North East Connected


VISITORS to Northumberland this summer can choose to spend the night in a church, a castle, a priory or even a tower – all under the same roof.

The Northumberland Arms, at Felton; a former coaching inn on the banks of the River Coquet, is once again tempting travellers after restoring and refurbishing its six en-suite bedrooms.

And, as each is named after a prominent Northumbrian building, a stay at the venue is a history tour in its own right.

Northumberland is one of the UK’s most popular holiday destinations thanks to a 30 mile-long coastline, uncrowded beaches and a packed programme of summer holiday events and music festivals.

Visitors from home and abroad are also drawn to world famous landmarks – such as Alnwick Castle, home to the Dukes of Northumberland and immortalised in the Harry Potter films.

But there are many more historic buildings, monuments and ruins besides, some of which have given their names to the Northumberland Arms bedrooms.

Brainshaugh Priory – overlooking the river and sumptuously decorated in creams and greens – takes its name from the ruined 11th century priory just a little further down the river which, once home to a nunnery, is believed to have been abandoned when the Black Death struck the county.

St Michaels Church – a quiet room on the west side of the building overlooking historic woodland – is named after the neighbouring 13th century church of St Michael and All Angels.

While Bockenfield Market, an opulent, romantic room with a large walk-in shower – references just that; a market held in a nearby a Northumbrian tradition which dates back centuries.

And, to the rear of the building with views to the woodland and overlooking the roof terrace, is New Moor Tower – decorated in grey and caramel with a beamed, vaulted ceiling, chaise longues and a free-standing bath tub.

It takes its name from the ruins of a medieval tower house of the late 14th or 15th century, situated in a valley bottom beside the Swarland Burn.

Thirston House is named after one of Felton’s most opulent mansions, which, built in 1820 to the design of famous North East architect John Dobson, is still one of the county’s finest private homes and Eshot Castle is a typical example of a moated, fortified Northumbrian strongholding.

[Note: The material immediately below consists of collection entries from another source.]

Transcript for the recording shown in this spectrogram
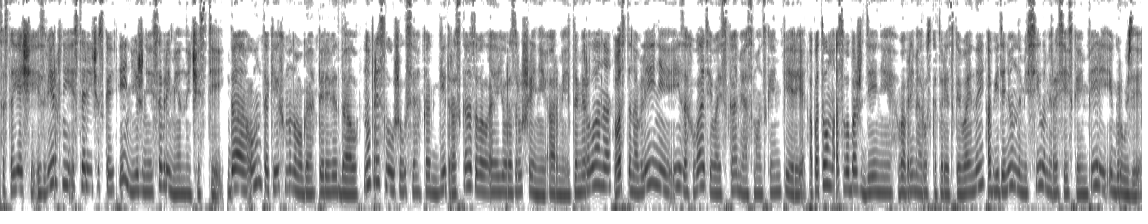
состоящий из верхней исторической и нижней современной частей. Да, он таких много перевидал, но прислушался, как гид рассказывал, рассказывал о ее разрушении армии Тамерлана, восстановлении и захвате войсками Османской империи, а потом освобождении во время русско-турецкой войны объединенными силами Российской империи и Грузии.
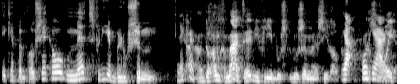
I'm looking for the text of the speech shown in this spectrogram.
Ik heb een prosecco met vlierbloesem. Lekker. Ja, door Am gemaakt, hè, die vlierbloesem eh, siroop. Ja, vorig Dat is jaar. mooi.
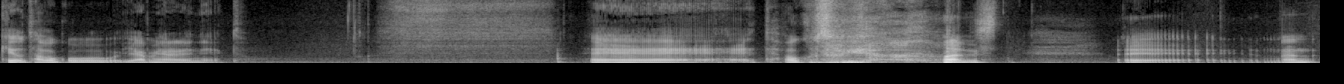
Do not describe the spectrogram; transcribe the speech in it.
けどタバコをやめられねえと。えー、タバコというのはです。ね、えー、なんだ。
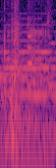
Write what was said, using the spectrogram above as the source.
you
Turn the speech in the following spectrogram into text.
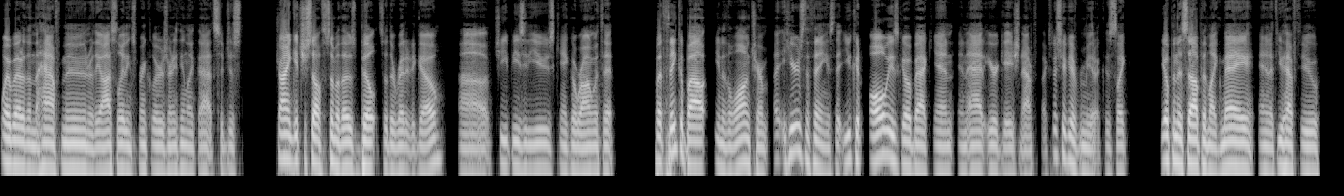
way better than the half moon or the oscillating sprinklers or anything like that. So just try and get yourself some of those built so they're ready to go. Uh, cheap, easy to use, can't go wrong with it. But think about you know the long term. Uh, Here's the thing: is that you could always go back in and add irrigation after the fact, especially if you have Bermuda, because like you open this up in like May, and if you have to,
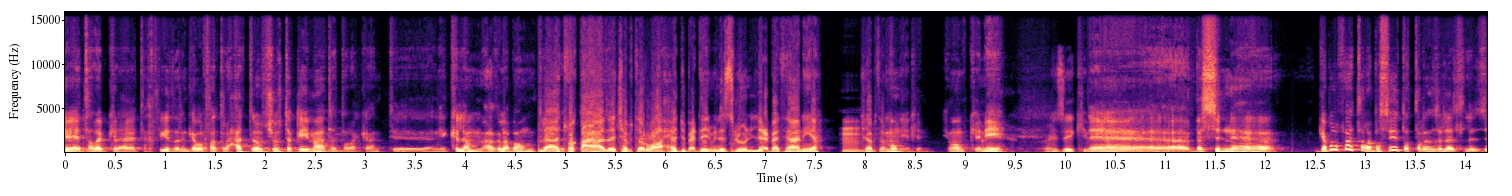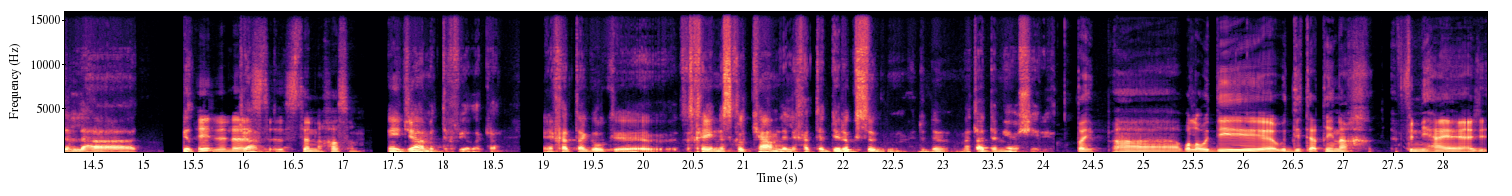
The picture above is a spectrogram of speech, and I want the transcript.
إيه ترى يمكن عليها تخفيض قبل فترة. حتى لو تشوف تقييماتها. ترى كانت يعني كلهم اغلبها ممتازه لا أتوقع هذا chapter واحد وبعدين بينزلون لعبة ثانية. مم. chapter اثنين. ممكن ممكن إيه. زي كذا. آه بس إنها قبل فترة بسيطة ترى نزلت نزل لها اي لا لا استنى خصم اي جامد تخفيضها كان يعني اخذتها أقول تخيل النسخه الكامله اللي أخذتها الديلوكس بحدود ما تعدى 120 ريال. طيب آه والله ودي ودي تعطينا في النهاية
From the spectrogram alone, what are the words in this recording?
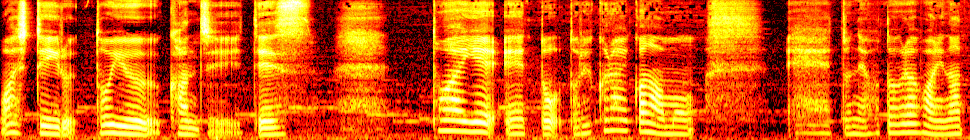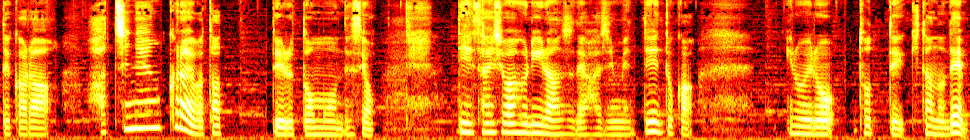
はしているという感じです。とはいえ、えっ、と、どれくらいかなもう、えっ、とね、フォトグラファーになってから8年くらいは経ってると思うんですよ。で、最初はフリーランスで始めてとか、いろいろ撮ってきたので、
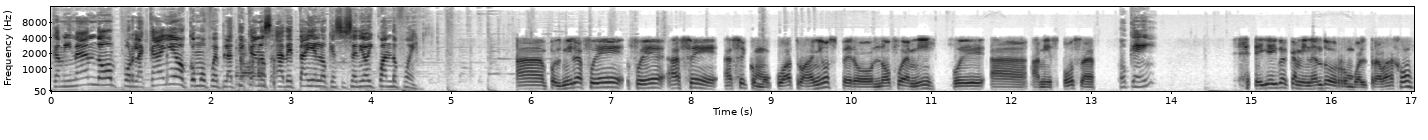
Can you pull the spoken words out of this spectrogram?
caminando por la calle o cómo fue. Platícanos a detalle lo que sucedió y cuándo fue. Ah, pues mira, fue fue hace hace como cuatro años, pero no fue a mí, fue a, a mi esposa. Ok. Ella iba caminando rumbo al trabajo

Thirston has a fly fishing theme and features a large bathroom with a free-standing oval Victoria & Albert™ bathtub while Eshot is the largest of the venue’s bedrooms.

All rooms offer flat screen TVs with Freeview, a range of tea and coffee from local merchants Ringtons, super king size bed, towelling robes, spring water and toiletries from the prestigious White Company range.

The Northumberland Arms, under its present owners the Northumberland Pub Co, has earned an unrivalled reputation for its food menus which, allied with its superb overnight accommodation, make it a superb choice for anyone visiting the county.

Rooms at The Northumberland Arms cost from £155 per night, including breakfast,  with a surcharge of £15 per dog – maximum two dogs – per night for those booking of Eshot and Thirston.

For more information about The Northumberland Arms, or to book, visit

Exit mobile version